In the dining area of a midtown Manhattan apartment, Anderson designed a brass table and surrounded it with the client’s velvet-covered antique chairs. Eglomise mirrors reflect a large antique crystal chandelier that the decorator purchased in Italy.
In the living room of this SoHo apartment, a faceted brass John Lyle cocktail table and spinal Cervo chair add a dash of contemporary style to the otherwise rather traditional space.
Anderson’s custom-built steel canopy bed, which featured a cantilevered desk as a footboard, was the talk of 2014’s Lenox Hill Hospital Designer Showhouse of New York. It weighed more than 800 pounds, although in situ it looked as light as air. “I had no idea it would be that heavy,” Anderson says. “The bed took six guys to move and had to be remade twice."
Anderson’s scheme for New York’s 2014 Holiday House juxtaposed a Charles Rennie Mackintosh Hill House chair with a Louis XV–style desk from Newel.
See more here --> https://www.architecturaldigest.com/story/jamie-drake-and-caleb-anderson-join-forces
Still haven’t subscribed to Architectural Digest on YouTube? ►► http://bit.ly/2zl7s34
ABOUT ARCHITECTURAL DIGEST
The leading international design authority, Architectural Digest features articles and videos of the best in architecture, style, culture, travel, and shopping.
Inside AD100 Designer Jamie Drake's New Apartment in NYC | Celebrity Homes | Architectural Digest
Great - and many of the company CEO´s must have fun of exploitation of the common employees and workers. The greedy bunch. Think of Allison (Oracle), Bill Gates (putting jobs to India), Paul Allan, Steve Jobs (jobs in China). Very bad.
I love the color, I love the style! So many rooms are so beige and boring..."in the moment" instead of someones personal style.... this is superb personal style at its finest. As a new designer, I think its fabulous
Loving the windows in this home. We are a high-end commercial and residential treatment company based in Manhattan. We would love to work with you on projects if you or any of clients are looking to add window treatments for privacy, design, and more.
Special Alert: Now Available In Your Area!
Hi, my name is Ross Williams . Let me share a personal story with you. Back in 2007, I held an excellent position at a large IT company with a nice monthly salary. By 2008, the great recession hit. The company ran into financial problems and was forced to lay off over 50% of its staff. Unfortunately for me, I was included.
So there I was stranded, unemployed, with all the bills to pay and a family to support. Where I lived, such jobs werent easy to come by. So I decided to do a little research. I spent many sleepless nights on the web just searching for something to do, anything that could help support me and my family.

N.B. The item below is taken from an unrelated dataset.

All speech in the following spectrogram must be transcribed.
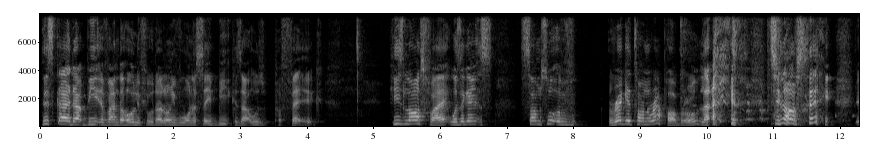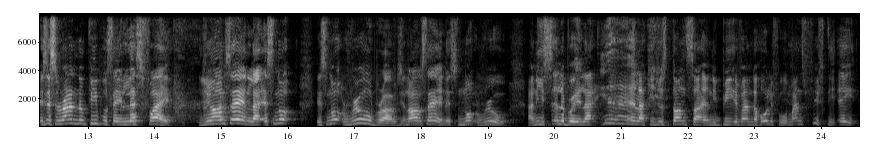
This guy that beat Evander Holyfield, I don't even want to say beat because that was pathetic. His last fight was against some sort of reggaeton rapper, bro. Like, do you know what I'm saying? It's just random people saying, let's fight. You know what I'm saying? Like, it's not. It's not real, bruv. Do you know what I'm saying? It's not real. And he's celebrating like, yeah, like he just done something. He beat Evander Holyfield. Man's 58.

I just wanted a way to make money, and not lose it, as I soon found to be the case with numerous internet scams.
Just like you, I often stumbled upon all types of web sites offering me some money matrix scheme, promising me all the money in the world. Yeah, right! From stuffing envelopes, Multi Level Marketing, High Yield Investment Programs, to selling all types of useless products. You name it, Ive been there, done that.

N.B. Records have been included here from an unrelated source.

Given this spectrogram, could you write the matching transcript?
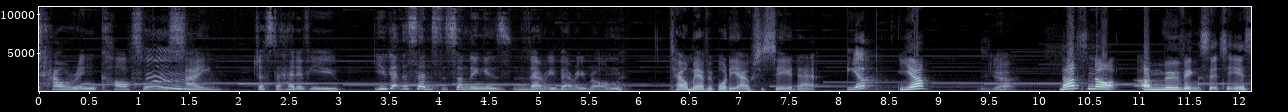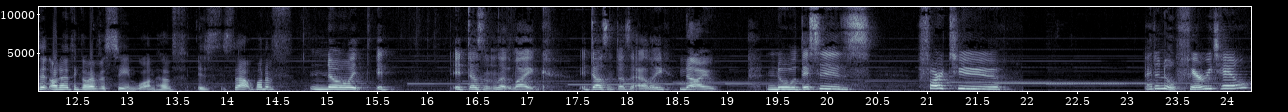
towering castles hmm. Hey, just ahead of you, you get the sense that something is very, very wrong. tell me everybody else is seeing that. Yep. Yep. Yeah. That's not a moving city, is it? I don't think I've ever seen one. Have is, is that one of? No, it it it doesn't look like it doesn't, does it, Ellie? No, No, this is far too. I don't know, fairy tale.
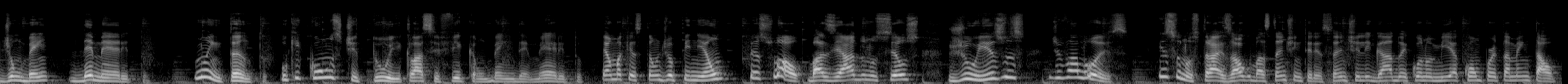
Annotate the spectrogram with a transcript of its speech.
de um bem demérito. No entanto, o que constitui e classifica um bem demérito é uma questão de opinião pessoal, baseado nos seus juízos de valores. Isso nos traz algo bastante interessante ligado à economia comportamental.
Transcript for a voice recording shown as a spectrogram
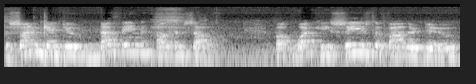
the Son can do nothing of himself, but what he sees the Father do,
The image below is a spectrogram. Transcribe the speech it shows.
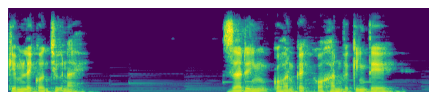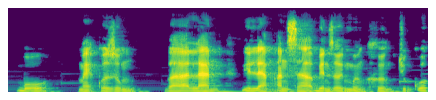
kiếm lấy con chữ này? Gia đình có hoàn cảnh khó khăn về kinh tế, bố, mẹ của Dũng và Lan đi làm ăn xa ở biên giới Mường Khương, Trung Quốc.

Finally, I came across something that worked.
Online advertising has skyrocketed over the past few years. In 2015, companies spent close to $50 billion advertising online. That figure is expected to increase substantially in 2016. What does this mean for you? A lot more money could be going into your bank account this year. Thats IF you take advantage of this secret system.
Companies worldwide are desperately searching for people just like you to type up their ads and post them online, and theyll pay you nicely in return. Its a win-win situation. They get more customers, you get paid. Its as simple as that. These companies have cash, LOTS of it and theyre eager to share it with you. All types of individuals around the world are using this system to make more money than they ever could working in a boring, dead-end job. You can work part-time or full-time, its all up to you.